The resource argument extends further into the future, when these American children later receive the right to vote, attend cheaper post-secondary education, and acquire visas for family members. Some U.S. politicians have framed this as ‘cheating’ the immigration system, leading into their second argument – that “birth tourism” damages the integrity of American citizenship. Scholars note the U.S. “birth tourism” discourse is often framed as “an attack on the sanctity of American citizenship”; for example, a White House statement claimed the ruling was needed to “enhance the integrity” of the immigration system. This side of the controversy more openly reflects the racist roots of the fear over “birth tourism”.
“Birth tourism” discourse in the U.S. is heavily racist in its rhetoric. Acting U.S. representatives have referred to pregnant migrants entering the country with offensive and derogatory phrases that include “dropping babies”, “rats [who] multiply”, “anchor babies”, “invasion by birth canal”, and “terror babies”. While running as a presidential candidate, Jeb Bush infamously declared that his use of the term ‘anchor baby’ was not directed at the Hispanic population, but “frankly . . . Asian people”. He is certainly not an outlier. One study found that one of the defining characteristics of birthright citizenship discourse amongst U.S. Republican candidates was the targeting of Latina and Asian women as threats to American society and values. The racialisation of “birth tourism” conforms to a long pattern of criticizing racialised women for ‘unethical’ reproductive decisions, often the idea that women have children to gain state resources.
Unlike the argument for protection of medical resources, American racism is reflected in the year-old ruling. The ban on pregnant travellers on B-visas does not extend to those from the 38 countries in the Visa Waiver Program, most of which are majority-white and European. The restrictions still allow for pregnant visitors from these states, affecting primarily non-white visitors.
While some may justify the ruling on the grounds that the U.S. has the right to patrol its own borders, this ban actively harms the mobility and agency of vulnerable migrants. Not all so-called “birth tourists” enter the United States in search of citizenship for their child, as the ruling suggests. Some mothers travel for health care that may otherwise be unavailable to them. The 2020 restrictions have no exemptions for those who seek American healthcare for their own safety and wellbeing. A State Department official commented on these mothers in an anonymous interview: “People will die because of this.”

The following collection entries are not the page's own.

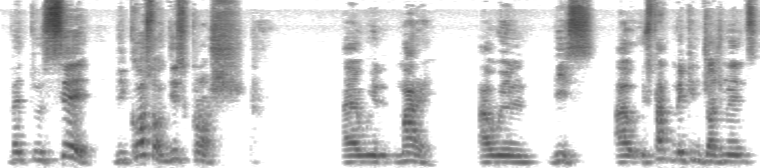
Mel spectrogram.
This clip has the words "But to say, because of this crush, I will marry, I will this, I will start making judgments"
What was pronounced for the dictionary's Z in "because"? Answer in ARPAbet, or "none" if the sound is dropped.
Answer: S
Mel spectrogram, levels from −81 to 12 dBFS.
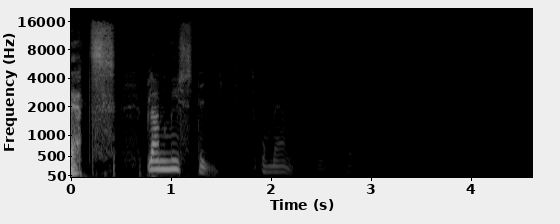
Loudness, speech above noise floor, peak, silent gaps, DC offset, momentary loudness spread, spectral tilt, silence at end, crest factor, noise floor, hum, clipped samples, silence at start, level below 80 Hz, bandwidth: -35 LUFS; over 52 dB; -12 dBFS; none; under 0.1%; 20 LU; -3 dB/octave; 3.25 s; 28 dB; under -90 dBFS; none; under 0.1%; 0 s; -74 dBFS; 16 kHz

We must recognize that, though racist controversies over “birth tourism” are the loudest in the United States, they are not unique to it. In 2018, the Canadian Conservative Party passed a non-binding resolution to end birthright citizenship due to concerns over rising “birth tourism” at their annual convention. Ireland operated under birthright citizenship until a constitutional amendment in 2004, one that was said to be motivated by the increases in immigration and ‘baby tourism’. Both of them were home to similar, racially-charged language in their public “birth tourism” debates.
The American controversy over “birth tourism”, thinly masked as concern for resources, security, and national integrity, has resulted in harmful legislation to vulnerable migrants. Though the Biden administration has announced the “boldest immigration agenda . . . in decades”, it has yet to address if the often-villainised group, pregnant medical tourists, will be included in its reforms.
Note: This article gives the views of the authors, and not the position of the Social Policy Blog, nor of the London School of Economics.